Click to access USTS%20Full%20Report%20-%20FINAL%201.6.17.pdf
Click to access FAQ-10-2012-rates-of-violence.pdf
Out of interest, I’ve had a look at those links. Most of them derive from self-reporting questionnaires, without even an attempt at a control sample (and often done by advocacy groups). These should not be regarded as evidence.
The only one that looks like a properly-done study with a control sample is the Granberg et al 2020 paper, based on comparing the success of job applications from cis and trans applicants.
Their main conclusion is: (end of section 3.1): “The robust marginal change in the probability of receiving a positive employer response was 3.75 percentage points lower for a transgender applicant than a cisgender applicant. This effect was not statistically significant.”
So, overall, a possible but small and not-significant effect. They do report a larger and significant disadvantage for trans applicants when narrowing down to job roles that are predominantly male- or female-dominated (e.g. vehicle mechanic and child care).
I agree that we should try to ensure that trans people are not discriminated against in employment or public services (this is already illegal in the UK), though the above study suggests that perhaps it is already at low levels.
That’s why I wrote “of varying reliability”. But until we get more reliable studies, we have to make sense of what is available.
Agreed. I looked into those links because the modern fashion is to claim victim-hood status as a means of asserting “you’re not allowed to disagree with us”, along with the claim that any expression of disagreement makes people “unsafe”.
Self-reporting can also be hugely biased and culturally affected. An example (with regard to race, not trans status) is interesting work by Wilfred Reilly (not formally published yet).
He first asks his students (this is Kentucky State University) how often they experience unpleasant interactions with other people. Answering that, black and white students report pretty much the same rate.
Then he asks them what fraction of these encounters they judge to have had an element of racial motivation. The white students say (as expected) nearly none. The black students say about half. But if that were true then their overall rate would be twice that of whites, and it isn’t. Which means that — owing to cultural mood music — people are interpreting incidents as having a racial aspect when they likely didn’t. (Obviously this pertains to young adults in the US today; things would have been very different in the past.)

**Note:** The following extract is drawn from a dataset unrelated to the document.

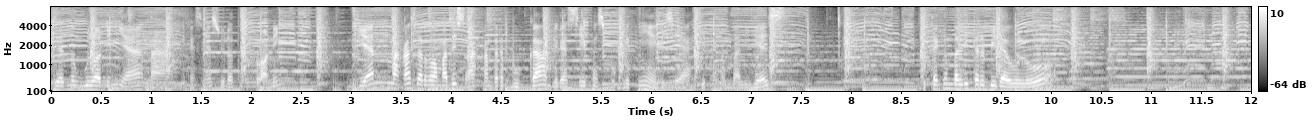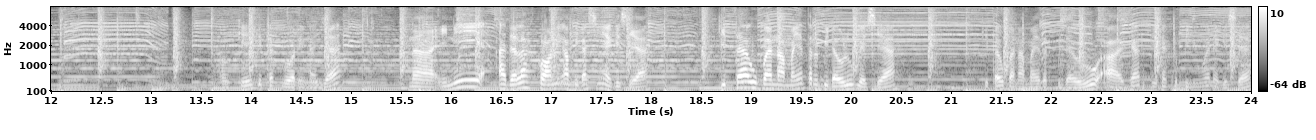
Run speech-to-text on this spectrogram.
Kita tunggu loadingnya. Nah, aplikasinya sudah tercloning. Kemudian maka secara otomatis akan terbuka aplikasi Facebook Lead-nya ya guys ya. Kita kembali guys. Kita kembali terlebih dahulu. Oke, kita keluarin aja. Nah ini adalah cloning aplikasinya guys ya Kita ubah namanya terlebih dahulu guys ya Kita ubah namanya terlebih dahulu agar tidak kebingungan ya guys ya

For such reasons I place pretty much zero weight on studies based on self-reporting with no control sample.
Nice to see some grownup thinking and commenting on this
issue. We definitely need some push back on the idea that
disagreement = hate.
Sex refers to an individual’s biological traits, such as
their chromosomes, hormones and reproductive organs; gender
to social ideas about “masculinity” and “femininity” and of
male and female roles.
Can’t gender be about other social or role ideas; about other
-inities, not just “masculinity” and “feminity”?
Do people only transition from “masculine” to “feminine” or
from “feminine” to “masculine”? What about from “masculine”
to some other -ine?
Though the numbers are also very small in typical populations,
there are other sexes, so called inter-sex conditions.
Wouldn’t it be more inclusive to include these people in this